At closer inspection, the results corroborate our expectation that citizens become less satisfied with the way democracy works when the government pursues deviating policies on different issues. This satisfaction-decreasing effect is particularly present for incongruences on a general left right-axis, redistribution and European integration. A perfectly anti-EU citizen, for example, will lose around nine points on the 0–100 satisfaction-scale when she or he is facing a perfectly pro-integrationist government and vice versa. When it comes to same sex marriage, immigration and environmental protection the effects are smaller and less certain.

These results attest to the fact that most people’s political judgments are at least partly guided by a somewhat egocentric perspective. Citizens who are in a clear minority position usually have – in a democracy – no legitimate claim that their preferences prevail over those of the majority. Yet these citizens nevertheless seem to give lower scores for the democratic performance of their country when the government has different views on policy. Furthermore, the perceived state of the economy has a much stronger effect on people’s satisfaction with democracy than policy distances do.

Moreover, the effect of government-citizen congruence on satisfaction with democracy is not the same for everyone.
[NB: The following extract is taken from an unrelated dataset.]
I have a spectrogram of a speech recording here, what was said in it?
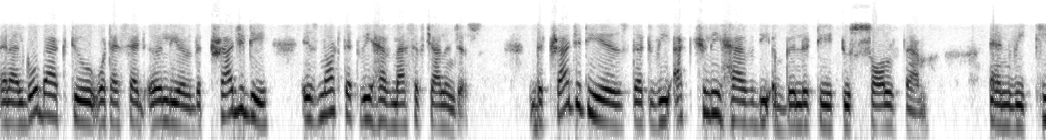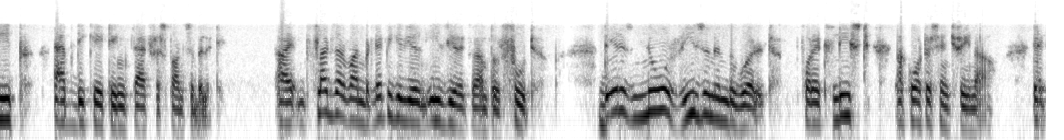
And I'll go back to what I said earlier. The tragedy is not that we have massive challenges. The tragedy is that we actually have the ability to solve them and we keep abdicating that responsibility. I, floods are one, but let me give you an easier example food. There is no reason in the world for at least a quarter century now that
When the government deviates from their policy views, the drop in satisfaction is more pronounced among people who are more interested in politics. Interestingly, the politically-engaged are also more sensitive to incongruences on specific issues such as environmental protection, about which the least interested do not seem to care.

The role of political interest is visualised in the following figure. The vertical axis gives the range of the potential deviation between a citizen and the government on the issue of European integration. The bars show how the 45,002 citizens in our sample are distributed across that range. The blue line (with dotted confidence intervals) represents the statistically predicted satisfaction with increasing policy distance for citizens with high interest in politics. The red line gives the corresponding values for citizens who consider themselves to have a low interest in politics.

fig 2

Satisfaction decreases for everyone, no matter how great their interest in politics, when the government deviates from their views on European integration. However, the slightly steeper decrease of the blue line visualises how much more sensitive the more politically-engaged are when it comes to incongruences. We also find this moderating influence of political interest in the other issues we cover.

In a nutshell, our research has shown that the congruence between citizens and governments across different issues is an important factor in citizens’ satisfaction with their democracy. Therefore (and for other normative reasons) it is desirable that the democratic process facilitates a good match between the preferences of citizens and government policy. This may be achieved by designing democracies in a specific way. Furthermore, the willingness of politicians to build flexible majorities on different issues in parliament may contribute to a better congruence.


This post represents the views of the author and not those of Democratic Audit.

christian steckermarkus tasundpfundChristian Stecker (above) is a Research Fellow at the Mannheimer Zentrum für Europäische Sozialforschung (MZES), University of Mannheim.

Markus Tausendpfund is a researcher in quantitative methods in the Faculty of Humanities and Social Sciences, FernUniversität in Hagen.

Similar Posts